Or how about the disaster that hit Tessco Technologies, outside of Baltimore, in October of 2002? A faulty fire hydrant outside its Hunt Valley data center failed, and “several hundred thousand gallons of water blasted through a concrete wall leaving the company’s primary data center under several feet of water and left some 1400 hard drives and 400 SAN disks soaking wet and caked with mud and debris.”
How could you have possibly seen those coming?
And as if these disasters aren’t bad enough, other studies show that as much as 50% of data loss is caused by user error – and we all have users!
One problem, of course, as we’ve observed before, is that it’s difficult to build an ROI justification around the bad thing that didn’t happen. Unforeseen disasters are, well, unforeseen. There’s no guarantee that the big investment you make in backup and disaster recovery planning is going to give you any return in the next 12 – 24 months. It’s only going to pay off if, God forbid, you actually have a disaster to recover from. So it’s no surprise that, when a business owner is faced with the choice between making that investment and making some other kind of business investment that will have a higher likelihood of a short-term payback (or perhaps taking that dream vacation that the spouse has been bugging you about for the last five years), the backup / disaster recovery expenditure drops, once again, to the bottom of the priority list.

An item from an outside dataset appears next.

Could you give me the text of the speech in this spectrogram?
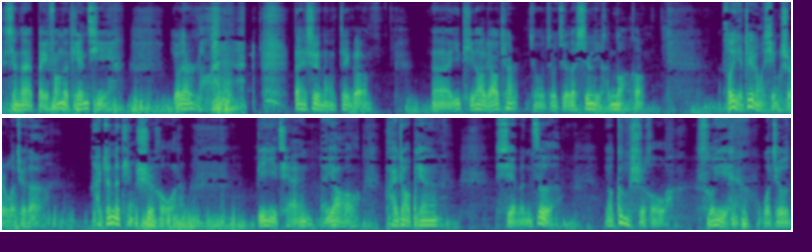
现在北方的天气有点冷，但是呢，这个。呃，一提到聊天就就觉得心里很暖和，所以这种形式我觉得还真的挺适合我的，比以前要拍照片、写文字要更适合我，所以我就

One solution is to shift your perspective, and view the expense as insurance. Heck, if it helps you can even take out a lease to cover the cost – then you can pretend the lease payment is an insurance premium! You wouldn’t run your business without business liability insurance – because without it you could literally lose everything. You shouldn’t run your business without a solid backup and disaster-recovery plan, either, and for precisely the same reason.

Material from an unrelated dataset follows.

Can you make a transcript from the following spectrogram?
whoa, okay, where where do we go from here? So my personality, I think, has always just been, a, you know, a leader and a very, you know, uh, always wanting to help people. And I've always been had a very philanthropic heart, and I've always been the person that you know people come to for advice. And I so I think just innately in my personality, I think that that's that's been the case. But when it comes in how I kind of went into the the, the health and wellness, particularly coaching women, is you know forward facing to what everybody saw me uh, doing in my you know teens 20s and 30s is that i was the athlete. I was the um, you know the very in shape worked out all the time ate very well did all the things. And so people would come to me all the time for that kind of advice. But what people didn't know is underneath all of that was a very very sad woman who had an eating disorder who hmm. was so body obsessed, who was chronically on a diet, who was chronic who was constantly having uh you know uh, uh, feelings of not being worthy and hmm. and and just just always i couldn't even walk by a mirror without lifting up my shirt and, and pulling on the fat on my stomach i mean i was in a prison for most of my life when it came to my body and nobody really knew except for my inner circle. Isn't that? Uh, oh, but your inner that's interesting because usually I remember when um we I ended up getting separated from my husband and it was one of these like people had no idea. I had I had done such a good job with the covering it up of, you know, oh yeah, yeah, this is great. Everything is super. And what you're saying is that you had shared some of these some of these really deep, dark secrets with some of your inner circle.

Please. Download the HP White Paper, read it, then work through the following exercise:
- List all of the things that you can imagine that would possibly have an impact on your business. I mean everything – from the obvious things like flood, fire, and earthquake, to less obvious things, like a police action that restricts access to the building your office is in, or the pandemic that everyone keeps telling us is just around the corner.
- For each item on your list, make your best judgment call, on a scale of 1 to 3, of
- How likely it is to happen, and
- How severely it would affect your business if it did happen.
You now have the beginnings of a priority list. The items that you rated “3” in both columns (meaning not likely to happen, and not likely to have a severe effect on your business even if they did) you can push to the bottom of the priority list. The items that you rated “1” in both columns need to be addressed yesterday. The others fall somewhere in between, and you’re going to have to use your best judgment in how to prioritize them – but at least you now have some rationale behind your decisions.
The one thing you can’t afford to do is to keep putting it off. Hope is not a strategy, nor is it a DR plan.